**Data:**
※ ※ ※
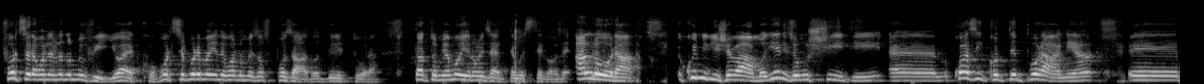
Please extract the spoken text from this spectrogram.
Forse da quando è nato mio figlio, ecco, forse pure meglio di quando mi sono sposato addirittura. Tanto mia moglie non le sente queste cose. Allora, quindi dicevamo, ieri sono usciti eh, quasi in contemporanea eh,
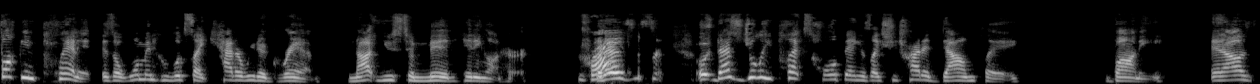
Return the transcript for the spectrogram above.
fucking planet is a woman who looks like Katerina Graham not used to men hitting on her? Right. That's, oh, that's, Julie Plec's whole thing is like she tried to downplay Bonnie. And I was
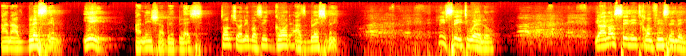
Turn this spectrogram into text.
and have blessed him. Yea, and he shall be blessed. Turn to your neighbor say, God has blessed me. Please say it well. Oh. You are not saying it convincingly.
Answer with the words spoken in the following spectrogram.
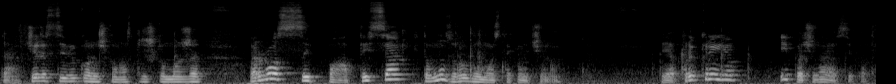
Так, через це віконечко у нас трішки може розсипатися, тому зробимо ось таким чином. Я прикрию і починаю сипати.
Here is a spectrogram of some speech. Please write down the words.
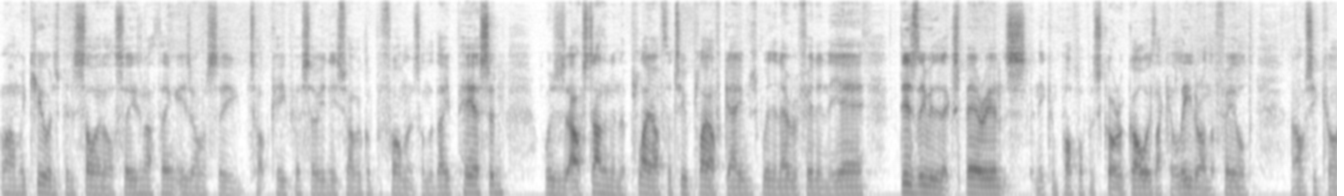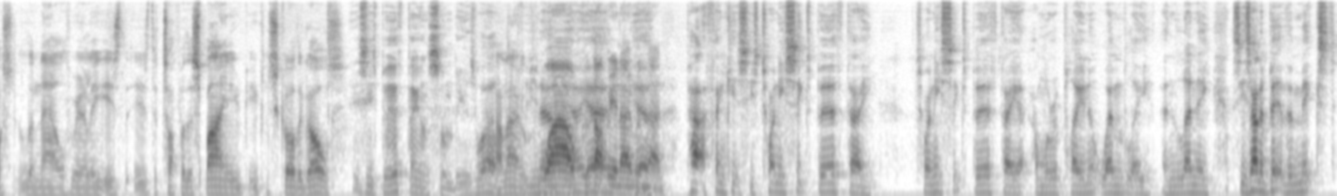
Well, McKeown's been solid all season, I think. He's obviously top keeper, so he needs to have a good performance on the day. Pearson was outstanding in the playoff, the two playoff games, winning everything in the air. Disley with his experience, and he can pop up and score a goal. He's like a leader on the field. And obviously, of course, Lenell really is, is the top of the spine. He, he can score the goals. It's his birthday on Sunday as well. I know. Did you Wow, could that be an omen then? Pat, I think it's his 26th birthday. 26th birthday, and we were playing at Wembley. And Lenny, because he's had a bit of a mixed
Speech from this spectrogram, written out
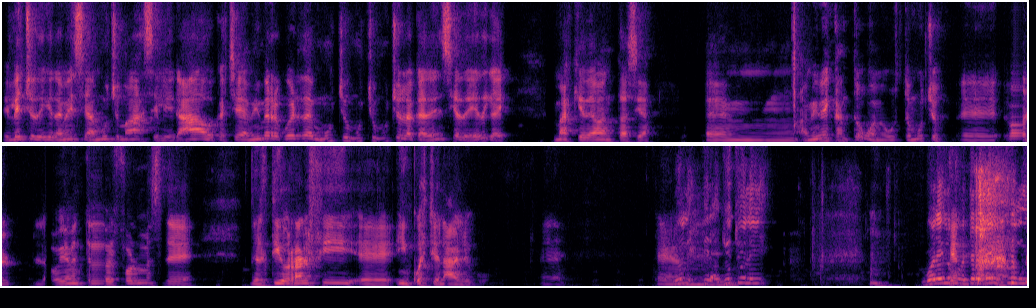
el hecho de que también sea mucho más acelerado, ¿cachai? A mí me recuerda mucho, mucho, mucho la cadencia de Edguy, más que de Avantasia. Em, a mí me encantó, weón, me gustó mucho. Eh, obviamente la performance de, del tío Ralphie, eh, incuestionable, eh, mira, yo estuve Voy a leer los comentarios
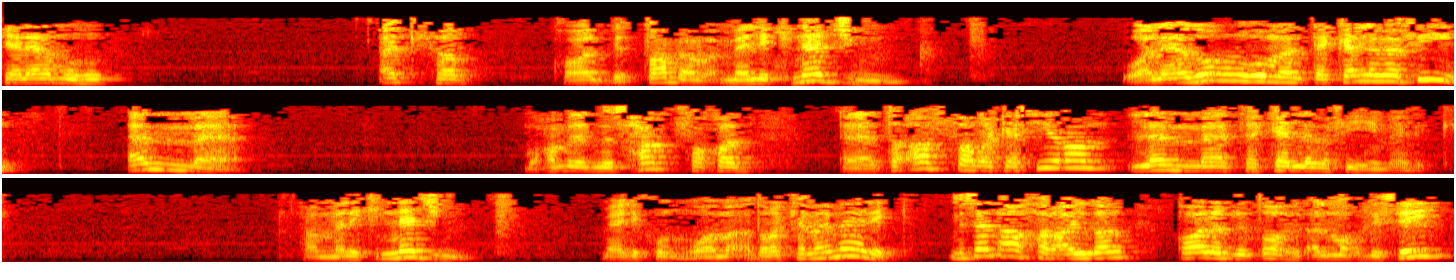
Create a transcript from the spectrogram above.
كلامه أكثر. قال بالطبع مالك نجم ولا يضره من تكلم فيه. أما محمد بن إسحاق فقد آه، تأثر كثيرا لما تكلم فيه مالك مالك النجم مالك وما أدرك ما مالك. مثال آخر أيضا قال ابن طاهر المقدسي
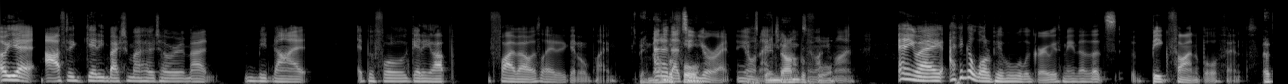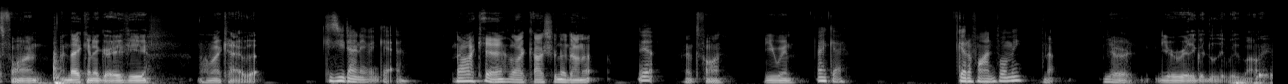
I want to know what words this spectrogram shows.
oh yeah, after getting back to my hotel room at midnight, eh, before getting up five hours later to get on a plane. It's been I done know that's before. in your in your It's nature, been done not so much before. mine. Anyway, I think a lot of people will agree with me that that's a big finable offence That's fine, and they can agree with you. I'm okay with it. because you don't even care. No, I care. Like I shouldn't have done it. Yeah. that's fine. You win. Okay. Got a fine for me? No. You're you're really good to live with, Marlee.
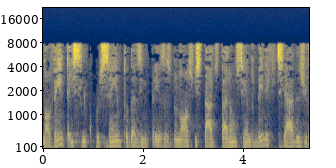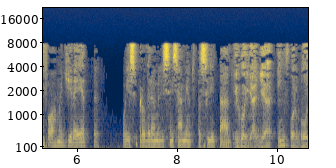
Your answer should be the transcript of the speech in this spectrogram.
95% das empresas do nosso estado estarão sendo beneficiadas de forma direta com esse programa licenciamento facilitado. Goiânia, informou.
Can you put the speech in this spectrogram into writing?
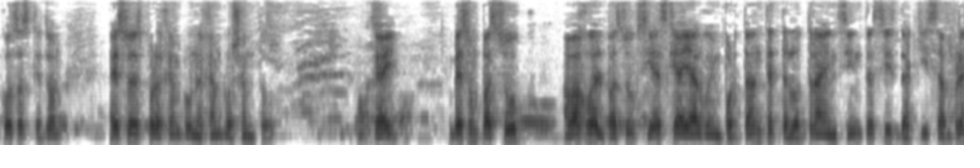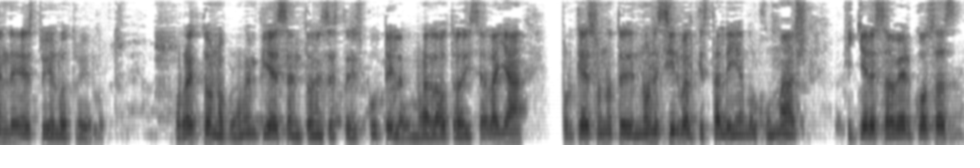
Cosas que son, eso es por ejemplo un ejemplo Shem ¿Ok? Ves un pasuk, abajo del pasuk, si es que hay algo importante, te lo trae en síntesis, de aquí se aprende esto y el otro y el otro. ¿Correcto? No, pero no empieza, entonces este discute y la la otra dice allá, porque eso no, te, no le sirve al que está leyendo el Humash, que quiere saber cosas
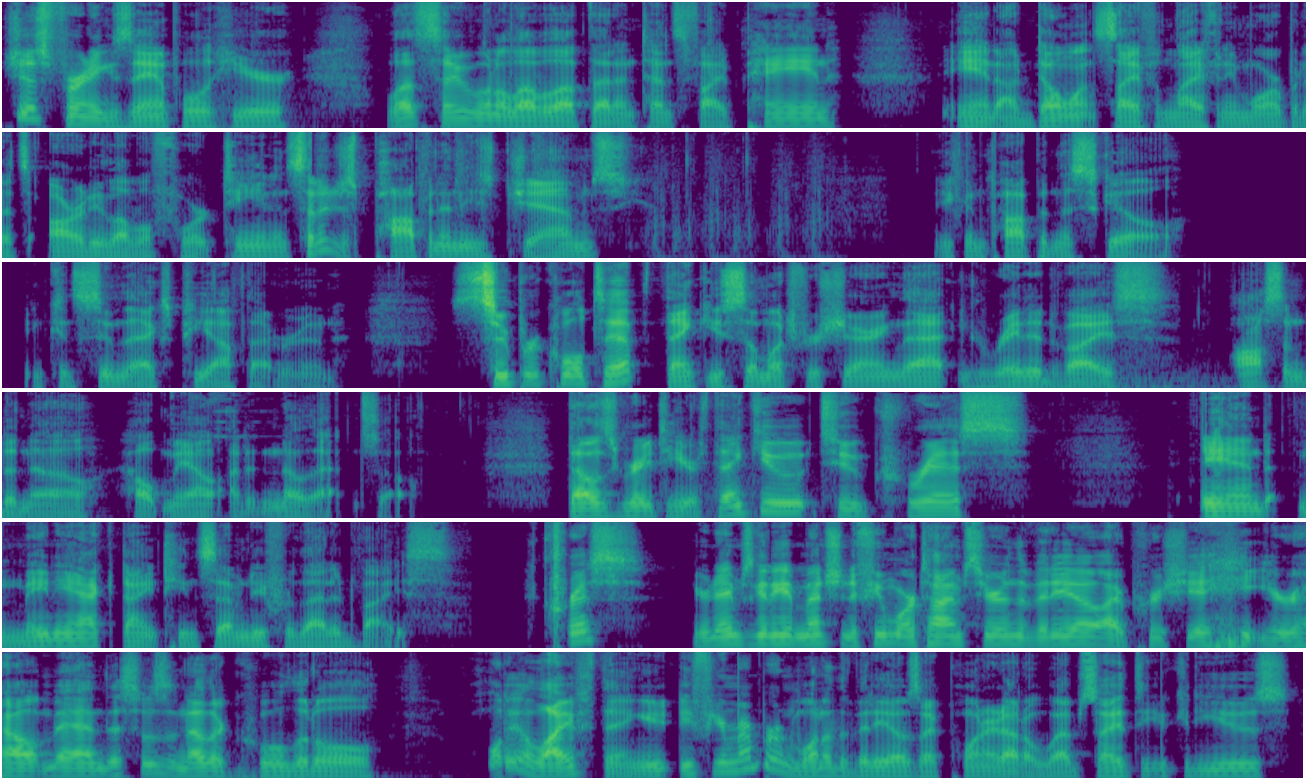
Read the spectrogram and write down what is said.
just for an example here, let's say we want to level up that intensify pain and I don't want siphon life anymore, but it's already level 14. Instead of just popping in these gems, you can pop in the skill and consume the XP off that rune. Super cool tip. Thank you so much for sharing that. Great advice. Awesome to know. Help me out. I didn't know that. So that was great to hear. Thank you to Chris and Maniac1970 for that advice. Chris, your name's going to get mentioned a few more times here in the video. I appreciate your help, man. This was another cool little quality of life thing. If you remember in one of the videos, I pointed out a website that you could use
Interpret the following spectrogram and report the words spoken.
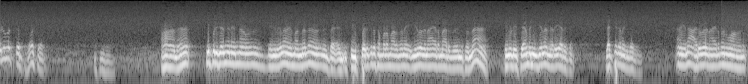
எழுபத்தெட்டு ரூபா சேரும். ஆனா இப்படி செஞ்சு என்ன எங்களுக்கெல்லாம் இப்ப இப்ப இருக்கிற சம்பளமா இருந்தாலும் இருபதனாயிரமா இருந்ததுன்னு சொன்னா எங்களுடைய சேமனிக்கு எல்லாம் நிறைய இருக்கும் லட்சக்கணக்கில் இருக்கும் ஏன்னா அறுபதனாயிரமா வாங்கணும்.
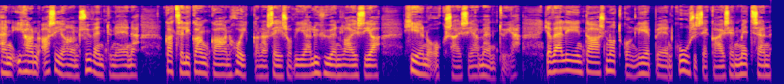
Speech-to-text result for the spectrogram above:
hän ihan asiaan syventyneenä katseli kankaan hoikkana seisovia lyhyenlaisia, hienooksaisia mäntyjä ja väliin taas notkon liepeen kuusisekaisen metsän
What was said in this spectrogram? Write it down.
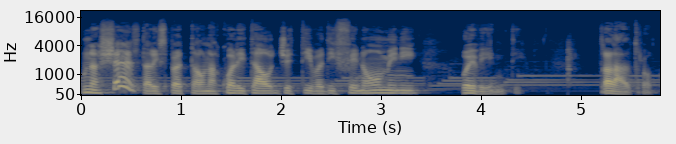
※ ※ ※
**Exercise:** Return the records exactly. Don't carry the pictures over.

**Completed exercise:**
Please extract the spoken text from this spectrogram.
Forse da quando è nato mio figlio, ecco, forse pure meglio di quando mi sono sposato addirittura. Tanto mia moglie non le sente queste cose. Allora, quindi dicevamo, ieri sono usciti eh, quasi in contemporanea eh,
Return the transcript for the spectrogram above.
fucking planet is a woman who looks like Katerina Graham not used to men hitting on her? Right. That's, oh, that's, Julie Plec's whole thing is like she tried to downplay Bonnie. And I was
Turn this spectrogram into text.
and have blessed him. Yea, and he shall be blessed. Turn to your neighbor say, God has blessed me. Please say it well. Oh. You are not saying it convincingly.
Answer with the words spoken in the following spectrogram.
Так, через це віконечко у нас трішки може розсипатися, тому зробимо ось таким чином. Я прикрию і починаю сипати.
Here is a spectrogram of some speech. Please write down the words.
Well, McKeown's been solid all season, I think. He's obviously top keeper, so he needs to have a good performance on the day. Pearson was outstanding in the playoff, the two playoff games, winning everything in the air. Disley with his experience, and he can pop up and score a goal. He's like a leader on the field. And obviously, of course, Lenell really is, is the top of the spine. He, he can score the goals. It's his birthday on Sunday as well. I know. Did you Wow, could that be an omen then? Pat, I think it's his 26th birthday. 26th birthday, and we were playing at Wembley. And Lenny, because he's had a bit of a mixed
Speech from this spectrogram, written out
el hecho de que también sea mucho más acelerado, ¿cachai? A mí me recuerda mucho, mucho, mucho la cadencia de Edguy, más que de Avantasia. Em, a mí me encantó, weón, me gustó mucho. Eh, obviamente la performance de, del tío Ralphie, eh, incuestionable, eh, mira, yo estuve Voy a leer los comentarios
Create a transcript from the spectrogram above.
كلامه أكثر. قال بالطبع مالك نجم ولا يضره من تكلم فيه. أما محمد بن إسحاق فقد آه، تأثر كثيرا لما تكلم فيه مالك مالك النجم مالك وما أدرك ما مالك. مثال آخر أيضا قال ابن طاهر المقدسي
I want to know what words this spectrogram shows.
oh yeah, after getting back to my hotel room at midnight, eh, before getting up five hours later to get on a plane. It's been I done know that's before. in your in your It's nature, been done not so much before. mine. Anyway, I think a lot of people will agree with me that that's a big finable offence That's fine, and they can agree with you. I'm okay with it. because you don't even care. No, I care. Like I shouldn't have done it. Yeah. that's fine. You win. Okay. Got a fine for me? No. You're you're really good to live with, Marlee.
Your answer should be the transcript of the speech in this spectrogram.
95% das empresas do nosso estado estarão sendo beneficiadas de forma direta com esse programa licenciamento facilitado. Goiânia, informou.
Can you put the speech in this spectrogram into writing?
Cosas que son, eso es por ejemplo un ejemplo Shem ¿Ok? Ves un pasuk, abajo del pasuk, si es que hay algo importante, te lo trae en síntesis, de aquí se aprende esto y el otro y el otro. ¿Correcto? No, pero no empieza, entonces este discute y la la otra dice allá, porque eso no, te, no le sirve al que está leyendo el Humash, que quiere saber cosas
Read the spectrogram and write down what is said.
just for an example here, let's say we want to level up that intensify pain and I don't want siphon life anymore, but it's already level 14. Instead of just popping in these gems, you can pop in the skill and consume the XP off that rune. Super cool tip. Thank you so much for sharing that. Great advice. Awesome to know. Help me out. I didn't know that. So that was great to hear. Thank you to Chris and Maniac1970 for that advice. Chris, your name's going to get mentioned a few more times here in the video. I appreciate your help, man. This was another cool little quality of life thing. If you remember in one of the videos, I pointed out a website that you could use
Interpret the following spectrogram and report the words spoken.
எழுபத்தெட்டு ரூபா சேரும். ஆனா இப்படி செஞ்சு என்ன எங்களுக்கெல்லாம் இப்ப இப்ப இருக்கிற சம்பளமா இருந்தாலும் இருபதனாயிரமா இருந்ததுன்னு சொன்னா எங்களுடைய சேமனிக்கு எல்லாம் நிறைய இருக்கும் லட்சக்கணக்கில் இருக்கும் ஏன்னா அறுபதனாயிரமா வாங்கணும்.
Speech-to-text result for the spectrogram above:
hän ihan asiaan syventyneenä katseli kankaan hoikkana seisovia lyhyenlaisia, hienooksaisia mäntyjä ja väliin taas notkon liepeen kuusisekaisen metsän
What was said in this spectrogram? Write it down.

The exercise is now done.